    I enjoyed this book, it's numerous stories and grew to like the characters immensely. Eunice, in particular, has got into my head, and I'm writing this review with an English accent (I'm Australian). It feels like such a long time since I've read something (actually I listened to it) that I haven't been able to put down - there was so much to discover. Most of the characters were thoroughly decent (which is refreshing) and Sunshine, in particular, was gorgeous. I loved the stories within the stories, they provided a check on the sweetness.
  • (5/5)

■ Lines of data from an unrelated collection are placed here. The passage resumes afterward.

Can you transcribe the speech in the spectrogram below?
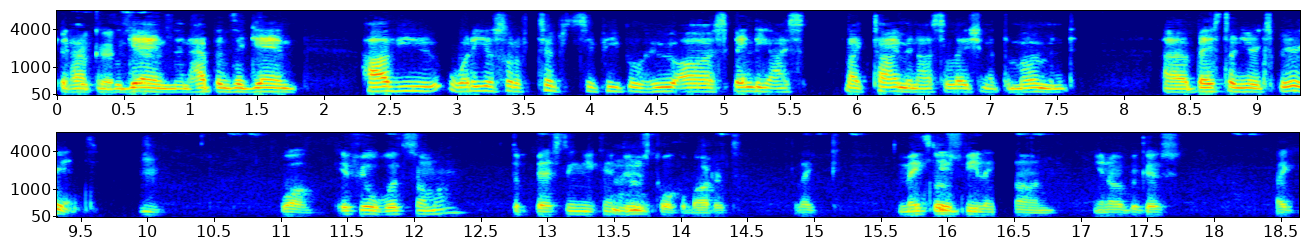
it happens Okay, again, then happens again. How have you? What are your sort of tips to people who are spending is- like time in isolation at the moment, uh, based on your experience? Well, if you're with someone, the best thing you can do Mhm. is talk about it. Like make That's those good. feelings known, you know, because like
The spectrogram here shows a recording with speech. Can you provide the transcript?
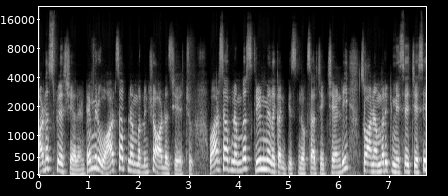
ఆర్డర్స్ ప్లేస్ చేయాలంటే మీరు వాట్సాప్ నెంబర్ నుంచి ఆర్డర్స్ చేయొచ్చు. వాట్సాప్ నెంబర్ స్క్రీన్ మీద కనిపిస్తుంది ఒకసారి చెక్ చేయండి. సో ఆ నెంబర్కి మెసేజ్ చేసి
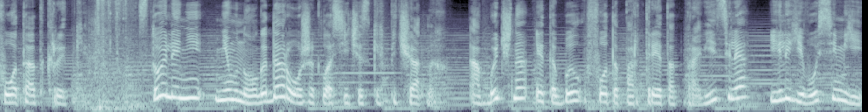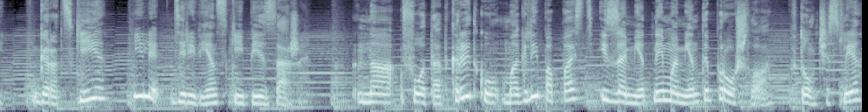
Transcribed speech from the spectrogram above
фотооткрытки. Стоили они немного дороже классических печатных. Обычно это был фотопортрет отправителя или его семьи, городские или деревенские пейзажи – на фотооткрытку могли попасть и заметные моменты прошлого, в том числе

    This book starts with a very intriguing first line and never lets up on quirky elements all the way to the end. Anthony Peardew is an author of short stories but he also is a collector of lost things, labelling each and every item that he finds. Laura is his assistant/housekeeper, a woman who is damaged by her past but who finds solace in her employer and friend. When Anthony realises that he must find somebody to pass his collection onto he chooses Laura, somebody who he can trust to carry on his work.Ruth Hogan has a wonderfully descriptive style of writing and this is a charming book. It started quite slowly but crept up on me and drew me in, engulfing me in the story. I really cared about the characters: Laura and Freddy, Anthony's gardener; Sunshine, who is 'dancing drome' (say it out loud); and Eunice and Bomber, whose link to the story becomes clear as the book progresses.This is the sort of book I love. It has a mystery at its heart but it features ordinary people in an unusual situation. I enjoyed all the little details, about the lost items and Anthony's house, Padua. It almost has an old-fashioned and nostalgic feel and I could easily have believed it was set in another era, but for the obvious references to the modern day.I think this book will do really well as it's just so appealing and evocative.

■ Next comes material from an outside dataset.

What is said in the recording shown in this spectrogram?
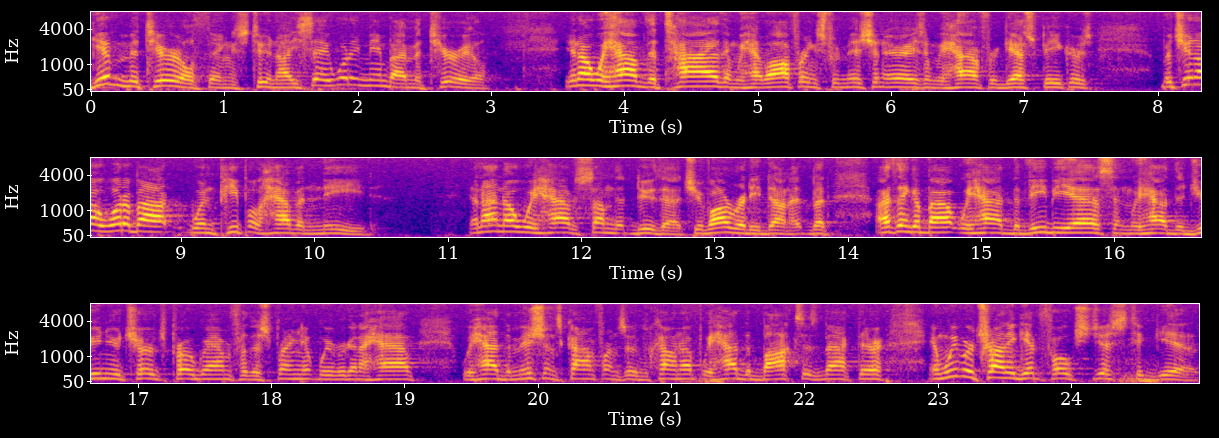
give material things too. Now, you say, what do you mean by material? You know, we have the tithe and we have offerings for missionaries and we have for guest speakers. But you know, what about when people have a need? And I know we have some that do that. You've already done it. But I think about we had the VBS and we had the junior church program for the spring that we were going to have. We had the missions conference that was coming up. We had the boxes back there. And we were trying to get folks just to give.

  • (1/5)
    Such a boring, middle aged woman’s wet dream. Main story weak, stories within the story were horrible and we are supposed to believe they were written by a talented author. Skip it.
  • (5/5)
    Stunningly beautiful and bittersweet. My heart aches for the characters through time but that’s how life goes.
  • (5/5)
    It is a beautiful story that intertwines many storylines. But it’s true charm is that the plot only seems to work it’s magic due to the decidedly British way of writing. I have truly fallen in love with this book.
  • (5/5)
    A beautiful story! One of my new favorite books.....such s fun and poetic book about love, loss and friendship.
  • (5/5)
    Anthony keeps every lost thing he finds, no matter how small. The things he's looking after mean something to someone. He knows he doesn't have much time left and when he dies he leaves his assistant Laura his house with all the lost items. He wants her to take care of them and he hopes she'll be able to find the owners of the treasures he's lovingly kept for them. Will she be able to fulfill his last wish?

    Laura needs a second chance. After a bad marriage she's ready for happiness in her life. It's something she's almost forgotten about and Anthony's legacy brings her exactly what she'd been missing for a very long time. The company of Freddy, the gardener, and Sunshine, a girl from the neighborhood, is doing her good. Will Laura be able, with some help from her wonderful new friends, to return Anthony's lost things to their owners?

    The Keeper of Lost Things is a beautiful story. Ruth Hogan describes Laura's new task and the changes she's going through in a great vivid way. She also tells the possible stories behind the things Anthony has collected over the years. There are several items and histories that are somehow connected and their main purpose becomes clear at the ending of the book, which is something I absolutely loved. Ruth Hogan combines gorgeous words with cherished memories. I especially loved that she shows her readers that something that might seem insignificant in the grand scheme of things can mean the world to someone.

    Ruth Hogan has written a fantastic creative novel. I was impressed from the first sentence and liked every chapter. Some stories made me smile and others made me tear up. Every single one of them is valuable and precious. The Keeper of Lost Things is a special story. It's original, compelling and entertaining. It made me curious and it sparked my imagination. I really enjoyed reading this amazing book.